29   However, MAS anticipates that such a comprehensive definition could potentially become too inclusive over time and dilute our approach of regulating and supervising an activity in line with the risks that it poses.  To pre-empt such problems, the new Part III inserted by Clause 4 also introduces a new designation approach for clearing facilities.  Clearing facilities will have to notify MAS 60 business days before commencing their operations.  MAS will only designate and regulate clearing and settlement systems which are systemically important, so as to focus our regulatory resources where the risks are more significant.

Markets (Clause 4, new Part II)

30   The Bill likewise improves the provisions relating to markets.  These changes will clarify MAS' intention to classify markets as approved exchanges or recognised markets depending on their systemic importance.  The more systemically important ones will be regulated as approved exchanges.  Recognised markets will typically be smaller-scale trading platforms or organised exchanges which are already regulated in other reputable jurisdictions.  Recognised market operators will be subject to a more limited set of mandatory regulatory provisions, though MAS still retains the flexibility to tailor conditions to each specific recognised market. 


31   Mr Speaker Sir, the key building blocks for a market and disclosure-based regime for the capital markets are in place, and are being enhanced with this Bill.  However, the SFA will remain very much a work in progress.  With constantly evolving capital markets, MAS will continue to engage in discussions with industry practitioners, monitor developments in regulatory practices internationally, and keep our capital markets legislation relevant.  

32   Singapore is not alone in this process of continued refinement and reform of capital markets legislation.  In Hong Kong, the Securities and Futures Commission has been reviewing various aspects of its regulatory framework, less than year after its Securities and Futures Ordinance came into effect in April 2003. 

33   There has also been a flurry of reforms in the United States, including major reforms regarding conflicts of interest on the part of analysts and corporate governance found in the Sarbanes-Oxley Act and in the managed funds industry.  There have also been recent moves in the US to modernise the process of securities offers and update the regulation of markets to keep pace with technological and industry developments.

34   Capital markets regulation in Singapore as around the world will have to continue evolving to respond to new developments and concerns, while allowing for innovation, liquidity and growth of the markets. 
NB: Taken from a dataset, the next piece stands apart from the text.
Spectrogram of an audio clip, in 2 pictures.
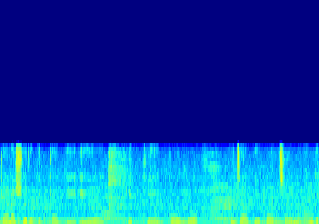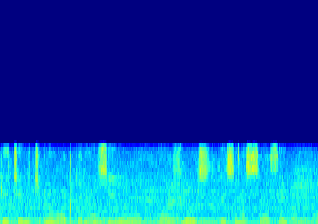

35   Sir, the market-driven and disclosure-based regulatory regime that we have adopted is the most effective way of governing a modern and rapidly innovating capital market, with a growing range of investment offerings and a wide spectrum of investors with differing levels of risk tolerance.  Market discipline is at the heart of this approach.  The responsibility for making market discipline work is shared amongst all participants in the system, not just the regulator.  In particular, the onus is on issuers and their professional advisers to provide meaningful, accurate and timely information to investors.  The regulator, on its part, stands ready to take effective enforcement action when laws are breached or prescribed standards of market conduct are not upheld.  But market discipline also means that investors have to accept the risks of a business failing for legitimate reasons, or an investment not performing up to expectations. 

36   In conclusion, Sir, the market and disclosure-based regulatory approach that underpins the SFA and the amendments that this Bill proposes will enhance confidence in our markets and encourage continued innovation and growth.  The Bill continues MAS' efforts to establish a framework of laws, rules and standards that encourages complete and clear disclosure of information, markets that operate with integrity, intermediaries who deal fairly with their customers, consumers who are empowered and educated of the risks involved in investments, and a regulator able to take effective enforcement when breaches occur. 

37   Sir, I beg to move.